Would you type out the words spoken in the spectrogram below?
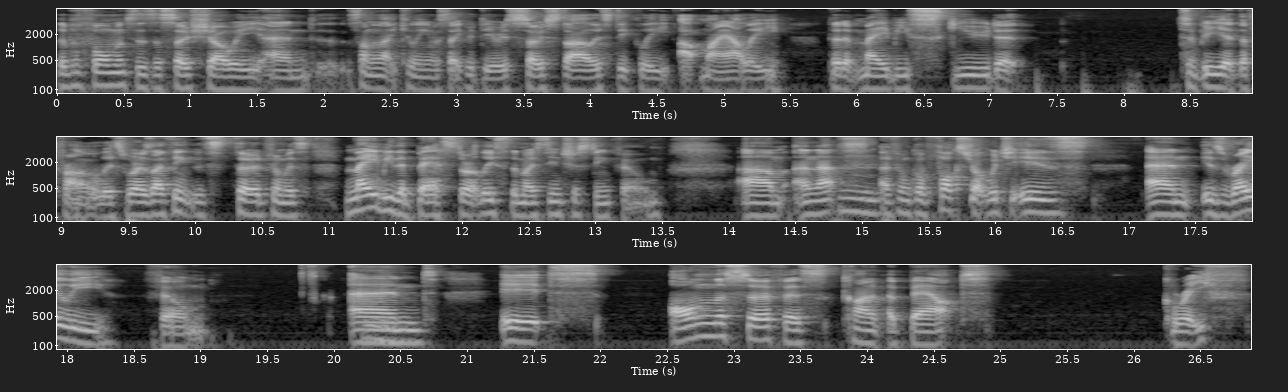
the performances are so showy, and something like Killing of a Sacred Deer is so stylistically up my alley that it maybe skewed it to be at the front of the list. Whereas I think this third film is maybe the best, or at least the most interesting film, um, and that's a film called Foxtrot, which is an Israeli film, and it's on the surface kind of about grief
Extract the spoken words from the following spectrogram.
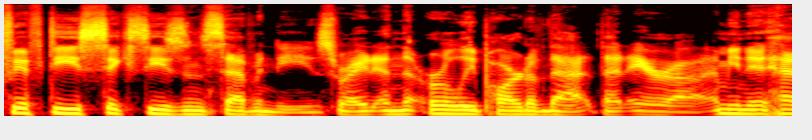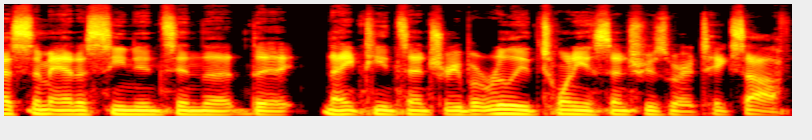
50s, 60s, and 70s, right? And the early part of that that era. I mean, it has some antecedents in the, the 19th century, but really the 20th century is where it takes off.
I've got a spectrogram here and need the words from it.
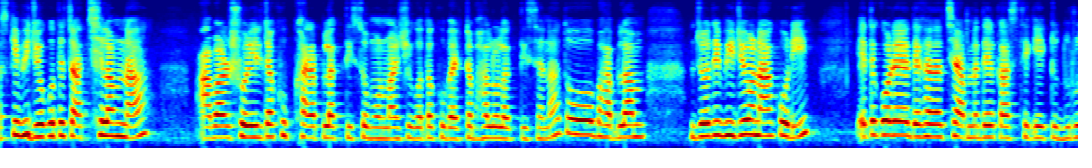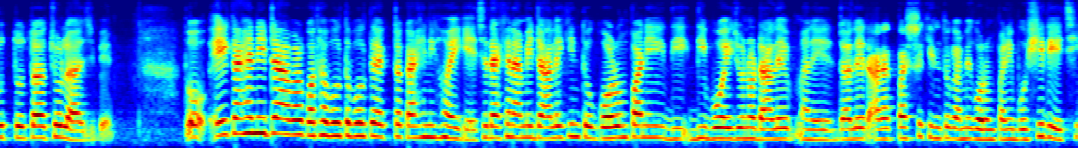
আজকে ভিডিও করতে চাচ্ছিলাম না। আবার শরীরটা খুব খারাপ লাগতিছে, মন মানসিকতা খুব একটা ভালো লাগতিছে না। তো ভাবলাম যদি ভিডিও না করি, এতে করে দেখা যাচ্ছে আপনাদের কাছ থেকে একটু দূরত্বটা চলে আসবে। তো এই কাহিনীটা আবার কথা বলতে বলতে একটা কাহিনী হয়ে গিয়েছে। দেখেন, আমি ডালে কিন্তু গরম পানি দিব। এই জন্য ডালে মানে ডালের আর পাশে কিন্তু আমি গরম পানি বসিয়ে দিয়েছি।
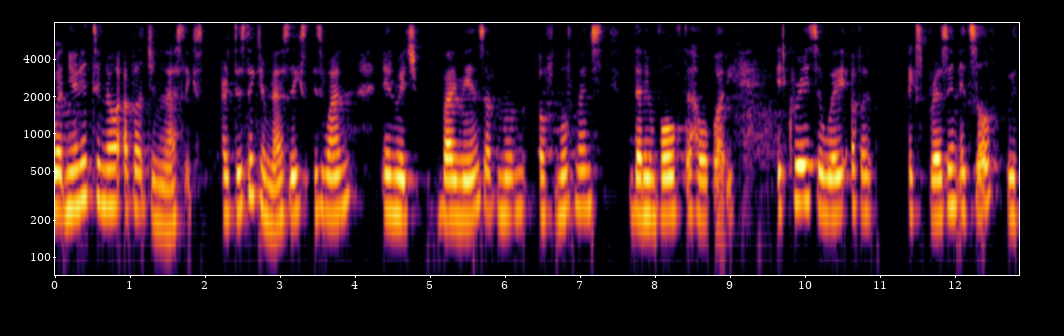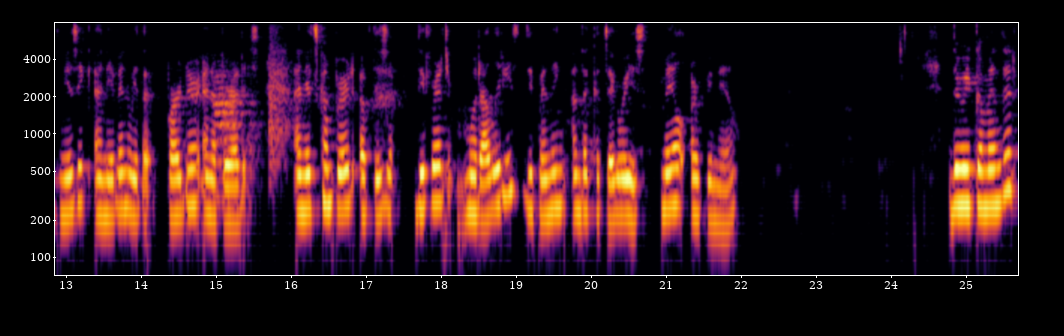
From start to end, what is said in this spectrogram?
What you need to know about gymnastics. Artistic gymnastics is one in which, by means of, mov- of movements that involve the whole body, it creates a way of uh, expressing itself with music and even with a partner and apparatus. And it's compared of these different modalities depending on the categories, male or female. The recommended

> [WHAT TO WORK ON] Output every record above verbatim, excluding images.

> [ANSWER SPACE]
Would you type out the words spoken in the spectrogram below?
the performances are so showy, and something like Killing of a Sacred Deer is so stylistically up my alley that it maybe skewed it to be at the front of the list. Whereas I think this third film is maybe the best, or at least the most interesting film, um, and that's a film called Foxtrot, which is an Israeli film, and it's on the surface kind of about grief
Extract the spoken words from the following spectrogram.
50s, 60s, and 70s, right? And the early part of that that era. I mean, it has some antecedents in the, the 19th century, but really the 20th century is where it takes off.
I've got a spectrogram here and need the words from it.
আজকে ভিডিও করতে চাচ্ছিলাম না। আবার শরীরটা খুব খারাপ লাগতিছে, মন মানসিকতা খুব একটা ভালো লাগতিছে না। তো ভাবলাম যদি ভিডিও না করি, এতে করে দেখা যাচ্ছে আপনাদের কাছ থেকে একটু দূরত্বটা চলে আসবে। তো এই কাহিনীটা আবার কথা বলতে বলতে একটা কাহিনী হয়ে গিয়েছে। দেখেন, আমি ডালে কিন্তু গরম পানি দিব। এই জন্য ডালে মানে ডালের আর পাশে কিন্তু আমি গরম পানি বসিয়ে দিয়েছি।
From start to end, what is said in this spectrogram?
What you need to know about gymnastics. Artistic gymnastics is one in which, by means of, mov- of movements that involve the whole body, it creates a way of uh, expressing itself with music and even with a partner and apparatus. And it's compared of these different modalities depending on the categories, male or female. The recommended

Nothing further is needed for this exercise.